Government Opens Border Wildlife Refuge To Motorcycles, ATVs

June 01, 2011

A southern Arizona wildlife refuge will open some of its historic trails to motorcycles and All-terrain vehicles this summer, a decision that conservationists say will further degrade old areas better left alone.

Sport utilities and four-wheel drive trucks are already allowed on certain trails within the Cabeza Prieta National Wildlife Refuge. Now, officials have opened those trails up to off-road motorcycles and ATVs.

Refuge manager, Sid Slone, says he had no choice. That he couldn't discriminate against motorcycles.

"It's people who've come to me who basically already have been out in the refuge in their pickup trucks. Who enjoy the refuge. And they want to experience it in their open-aired ATV vehicle," Slone said.

Three trails will open up. Among them, El Camino del Diablo, an ancient Native American trail used by the Spanish conquerors as a shortcut across the desert to California.
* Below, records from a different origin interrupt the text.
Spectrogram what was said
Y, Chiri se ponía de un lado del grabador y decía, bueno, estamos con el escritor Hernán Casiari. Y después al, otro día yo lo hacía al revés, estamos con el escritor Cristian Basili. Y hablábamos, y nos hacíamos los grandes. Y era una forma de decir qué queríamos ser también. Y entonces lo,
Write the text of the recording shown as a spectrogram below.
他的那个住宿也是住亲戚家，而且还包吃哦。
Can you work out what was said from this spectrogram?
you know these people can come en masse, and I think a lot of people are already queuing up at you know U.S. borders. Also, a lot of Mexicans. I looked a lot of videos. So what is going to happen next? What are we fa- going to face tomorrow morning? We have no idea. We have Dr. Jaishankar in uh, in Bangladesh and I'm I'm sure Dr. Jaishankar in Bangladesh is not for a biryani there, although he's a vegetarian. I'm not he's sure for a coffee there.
Ecologist and Southern Arizona Democrat Daniel Patterson anticipates chaos. He says the illegal pathways beaten down by cross-border smugglers that cobweb the refuge will only tempt dirt bikes and ATVs.

"It's going to be very easy and somewhat encouraged for off-road vehicles to use those routes which is both going to confuse the Border Patrol they could also run into safety problems with smugglers out there," Patterson said.
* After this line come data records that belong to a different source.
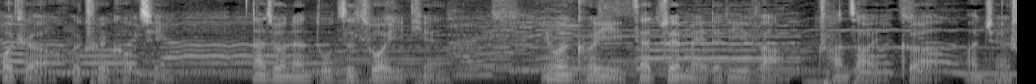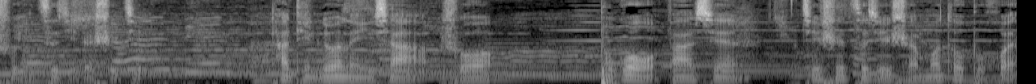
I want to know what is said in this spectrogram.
或者会吹口琴，那就能独自坐一天。”因为可以在最美的地方创造一个完全属于自己的世界。他停顿了一下，说：“不过我发现，即使自己什么都不会，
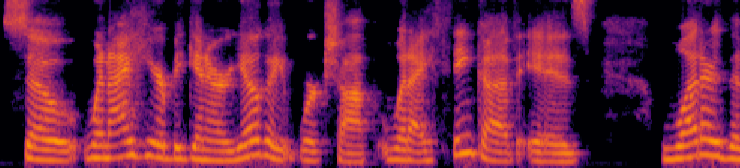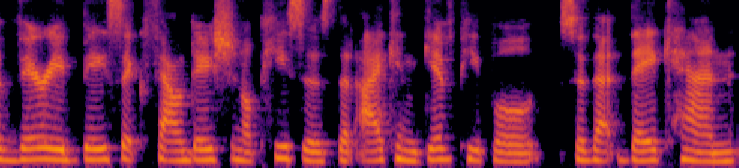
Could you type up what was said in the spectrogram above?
So when I hear beginner yoga workshop, what I think of is what are the very basic foundational pieces that I can give people so that they can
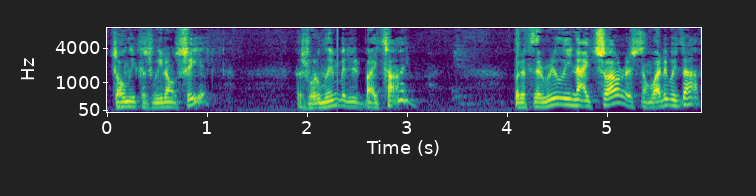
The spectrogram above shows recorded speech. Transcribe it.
it's only because we don't see it, because we're limited by time. But if they're really not sorrows, then why do we daven?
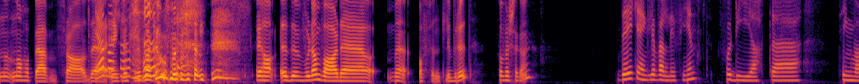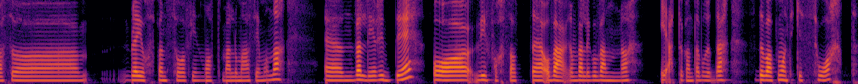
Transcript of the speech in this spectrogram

Slone, the refuge manager, said trails like Camino del Diablo have changed.

"Now it's being used on a regular basis by Border Patrol agents out there, in some cases being dragged so the road really doesn't have the same character it had a number of years ago."

He said he's only opening the area up for one year and if people do break the off-trail restrictions, he'll close it down to the new traffic.